Outstanding Airman of the Year Ribbon
The Outstanding Airman of the Year Ribbon is a military award of the United States Air Force, created on February 21, 1968 by order of Secretary of the Air Force Harold Brown. The first presentation of the award was in June 1970; the Outstanding Airman of the Year Ribbon is the highest personal ribbon award of the United States Air Force. The Outstanding Airman of the Year Ribbon is awarded to any enlisted member of the U. S. Air Force, nominated by their Major Command, Field Operating Agency, or Direct Reporting Unit for competition in the 12 Outstanding Airmen of the Year Program; the Outstanding Airman of the Year program recognizes 12 enlisted members from a cross section of Air Force Career fields.
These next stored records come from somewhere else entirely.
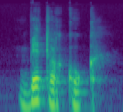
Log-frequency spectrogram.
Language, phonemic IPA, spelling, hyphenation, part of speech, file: Dutch, /ˈbɪ.tərˌkuk/, bitterkoek, bit‧ter‧koek, noun, Nl-bitterkoek.ogg
- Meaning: a small macaroon made of bitter almonds (or a substitute)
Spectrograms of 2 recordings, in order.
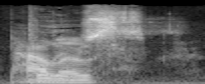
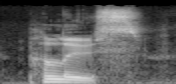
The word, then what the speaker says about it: Palouse: Palouse, I said it right? – Palouse. – Palouse.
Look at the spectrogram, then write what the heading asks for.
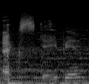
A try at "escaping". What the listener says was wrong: no X in escaping.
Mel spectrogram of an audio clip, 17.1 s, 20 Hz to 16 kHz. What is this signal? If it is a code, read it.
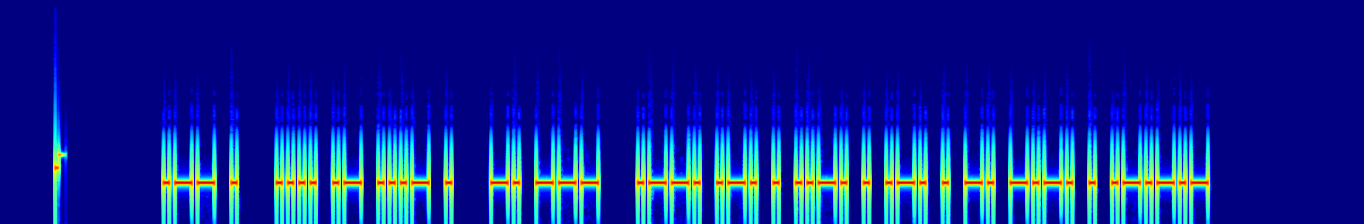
Morse code, heard as a keyed tone, about 17 wpm, 700 Hz. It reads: WE HAVE NO PREFERENCE.
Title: Sentences from Top 1500 Words 17wpm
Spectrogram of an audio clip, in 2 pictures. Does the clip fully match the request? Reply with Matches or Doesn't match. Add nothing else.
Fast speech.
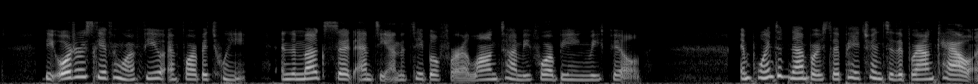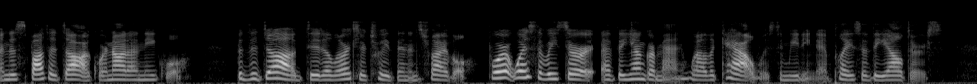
Matches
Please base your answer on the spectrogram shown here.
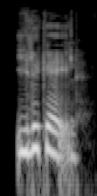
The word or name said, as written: illegal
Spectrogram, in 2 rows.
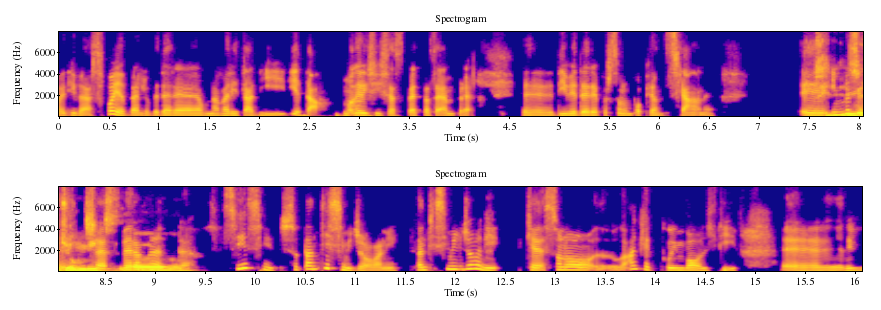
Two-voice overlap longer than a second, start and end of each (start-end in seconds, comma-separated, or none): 7.5-9.4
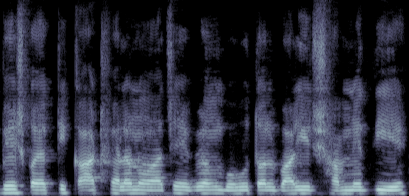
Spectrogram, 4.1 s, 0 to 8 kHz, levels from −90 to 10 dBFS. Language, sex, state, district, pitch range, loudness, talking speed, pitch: Bengali, male, West Bengal, Dakshin Dinajpur, 130-135 Hz, -17 LUFS, 145 wpm, 130 Hz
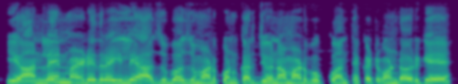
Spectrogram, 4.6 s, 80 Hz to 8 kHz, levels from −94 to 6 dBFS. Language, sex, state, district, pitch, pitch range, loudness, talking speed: Kannada, female, Karnataka, Dharwad, 235 Hz, 215-250 Hz, -15 LUFS, 185 wpm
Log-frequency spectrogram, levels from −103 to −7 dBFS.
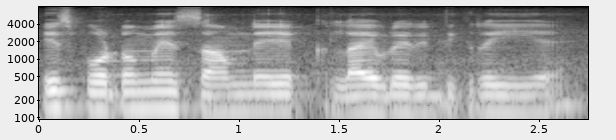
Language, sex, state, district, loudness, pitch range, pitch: Hindi, male, Uttar Pradesh, Shamli, -17 LUFS, 120-135 Hz, 125 Hz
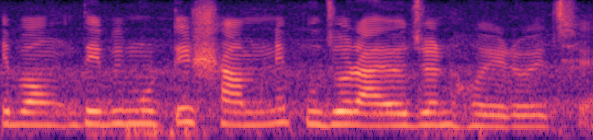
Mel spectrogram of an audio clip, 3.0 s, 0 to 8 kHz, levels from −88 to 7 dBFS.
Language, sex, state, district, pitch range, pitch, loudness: Bengali, female, West Bengal, North 24 Parganas, 220-245 Hz, 235 Hz, -17 LUFS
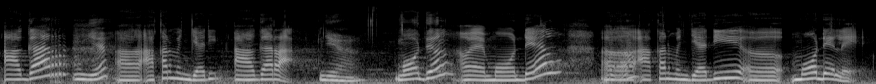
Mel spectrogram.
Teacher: Jadi ada penambahan vokal yang dimana vokalnya ini menyesuaikan dengan vokal yang berada pada suku kata terakhir dari bahasa Indonesia itu.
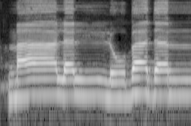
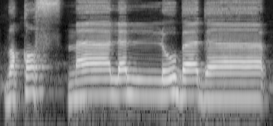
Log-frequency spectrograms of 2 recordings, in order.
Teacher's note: نون تنوین کو لام میں داخل کیا ہے، ادغام کیا لیکن بغیر غنے کے پڑھا ہے، جو دوسری قسم ہے ادغام کی، ادغام بلا غنہ، ادغام مال غنہ اور ادغام بلا غنہ، دونوں کی مثالیں واضح کر دی ہیں آپ کے سامنے۔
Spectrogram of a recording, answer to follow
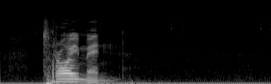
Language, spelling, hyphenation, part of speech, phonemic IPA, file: German, träumen, träu‧men, verb, /ˈtʁɔɪ̯mən/, DE-träumen.ogg
- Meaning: to dream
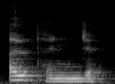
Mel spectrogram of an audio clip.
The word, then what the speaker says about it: opened: the Ed ending and the Ed ending will be pronounced as de for example opened loved very easy isn't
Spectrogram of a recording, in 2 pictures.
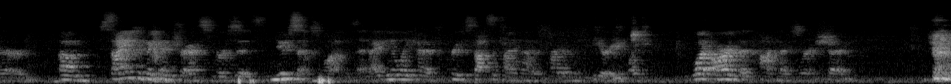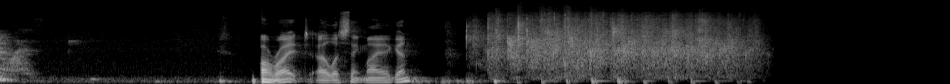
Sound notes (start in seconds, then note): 14.1 applause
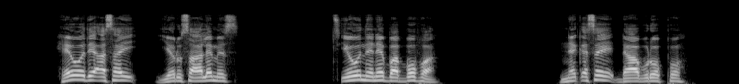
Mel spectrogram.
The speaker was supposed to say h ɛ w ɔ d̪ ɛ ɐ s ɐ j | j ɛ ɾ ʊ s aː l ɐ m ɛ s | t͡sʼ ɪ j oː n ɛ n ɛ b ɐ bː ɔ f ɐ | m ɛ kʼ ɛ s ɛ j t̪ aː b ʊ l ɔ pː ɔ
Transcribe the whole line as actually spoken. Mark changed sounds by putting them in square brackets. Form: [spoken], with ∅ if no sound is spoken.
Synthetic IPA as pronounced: h ɛ w ɔ d̪ ɛ ɐ s ɐ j | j ɛ ɾ ʊ s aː l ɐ m ɛ s | t͡sʼ ɪ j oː n ɛ n ɛ b ɐ bː ɔ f ɐ | [n] ɛ kʼ ɛ s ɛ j [d̪] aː b ʊ [ɾ] ɔ pː ɔ

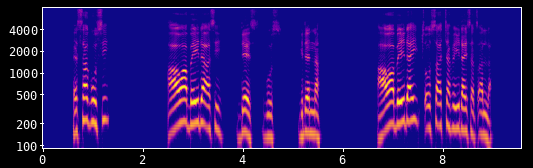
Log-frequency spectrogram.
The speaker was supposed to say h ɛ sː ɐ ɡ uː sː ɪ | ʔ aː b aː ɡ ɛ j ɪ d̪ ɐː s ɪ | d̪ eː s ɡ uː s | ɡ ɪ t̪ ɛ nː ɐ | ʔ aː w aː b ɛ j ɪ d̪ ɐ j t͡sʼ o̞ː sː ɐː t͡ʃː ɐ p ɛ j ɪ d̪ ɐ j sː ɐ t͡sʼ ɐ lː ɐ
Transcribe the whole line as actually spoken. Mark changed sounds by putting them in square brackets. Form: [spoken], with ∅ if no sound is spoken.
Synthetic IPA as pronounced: h ɛ sː ɐ ɡ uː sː ɪ | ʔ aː [w] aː [b] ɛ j ɪ d̪ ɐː s ɪ | d̪ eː s ɡ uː s | ɡ ɪ [d̪] ɛ nː ɐ | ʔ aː w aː b ɛ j ɪ d̪ ɐ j t͡sʼ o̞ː sː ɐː t͡ʃː ɐ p ɛ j ɪ d̪ ɐ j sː ɐ t͡sʼ ɐ lː ɐ

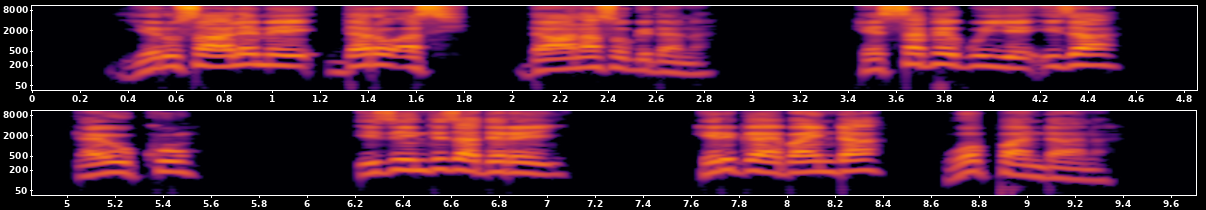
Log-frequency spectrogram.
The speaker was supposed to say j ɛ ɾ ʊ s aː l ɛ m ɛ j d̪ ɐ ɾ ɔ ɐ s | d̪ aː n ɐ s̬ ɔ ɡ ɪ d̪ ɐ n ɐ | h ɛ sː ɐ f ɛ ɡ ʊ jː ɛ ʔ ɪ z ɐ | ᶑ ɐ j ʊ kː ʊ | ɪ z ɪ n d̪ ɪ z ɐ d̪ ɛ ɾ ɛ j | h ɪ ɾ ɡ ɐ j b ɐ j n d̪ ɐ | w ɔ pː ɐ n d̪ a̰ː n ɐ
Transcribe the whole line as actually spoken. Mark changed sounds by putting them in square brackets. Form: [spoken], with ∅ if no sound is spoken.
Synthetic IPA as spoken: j ɛ ɾ ʊ s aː l ɛ m ɛ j d̪ ɐ ɾ ɔ ɐ s | d̪ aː n ɐ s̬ ɔ ɡ ɪ d̪ ɐ n ɐ | h ɛ sː ɐ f ɛ ɡ ʊ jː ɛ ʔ ɪ z ɐ | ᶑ ɐ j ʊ kː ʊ | ɪ z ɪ n d̪ ɪ z ɐ d̪ ɛ ɾ ɛ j | h ɪ ɾ ɡ ɐ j b ɐ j n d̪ ɐ | w ɔ pː ɐ n d̪ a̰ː n ɐ

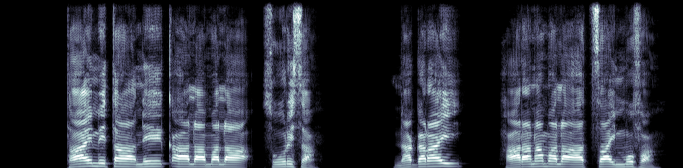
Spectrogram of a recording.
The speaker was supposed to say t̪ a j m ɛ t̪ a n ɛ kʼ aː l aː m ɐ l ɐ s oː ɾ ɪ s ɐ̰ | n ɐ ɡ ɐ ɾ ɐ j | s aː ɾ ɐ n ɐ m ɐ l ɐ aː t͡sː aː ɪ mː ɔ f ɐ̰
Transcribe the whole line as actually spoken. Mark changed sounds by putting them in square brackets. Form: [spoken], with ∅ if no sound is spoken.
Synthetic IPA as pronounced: t̪ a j m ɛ t̪ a n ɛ kʼ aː l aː m ɐ l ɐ s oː ɾ ɪ s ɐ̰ | n ɐ ɡ ɐ ɾ ɐ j | [h] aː ɾ ɐ n ɐ m ɐ l ɐ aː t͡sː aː ɪ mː ɔ f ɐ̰

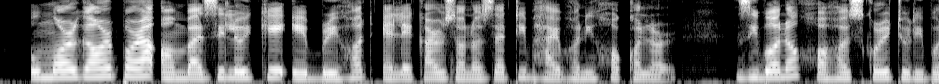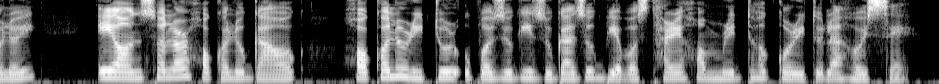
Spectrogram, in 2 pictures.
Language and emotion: Assamese, neutral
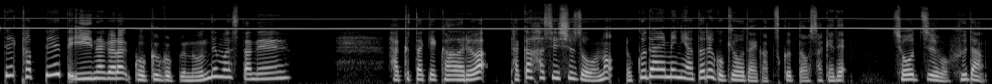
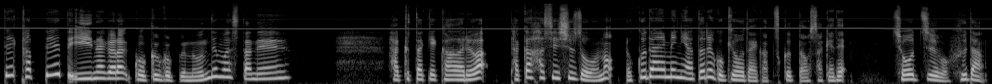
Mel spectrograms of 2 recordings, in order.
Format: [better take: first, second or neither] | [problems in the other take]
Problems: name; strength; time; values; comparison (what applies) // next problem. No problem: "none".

Nominated personnel compete in one of three categories Airman, Non-commissioned Officer, Senior Non-commissioned Officer. Nominations are based only on the member's achievement for the prior calendar year. Though only the prior year is used for nominations, nominees must pass a certain level of scrutiny for their total life and career since nominees are expected to be the most outstanding representatives of the Air Force enlisted force.
The Outstanding Airman of the Year Ribbon is light blue with a center stripe of white, flanked on either side by thin stripes of dark blue and red. Airmen selected as one of the 12 Outstanding Airmen of the Year are authorized to wear the Outstanding Airman badge for one year, are awarded the ribbon with a bronze service star. All other nominated competitors are authorized to wear the ribbon without the service star. Subsequent awards of the ribbon are represented by oak leaf clusters, with the service star being worn to the wearers right. 12 Outstanding Airmen of the Year Program Complete listing of all recipients since the Award's inception Link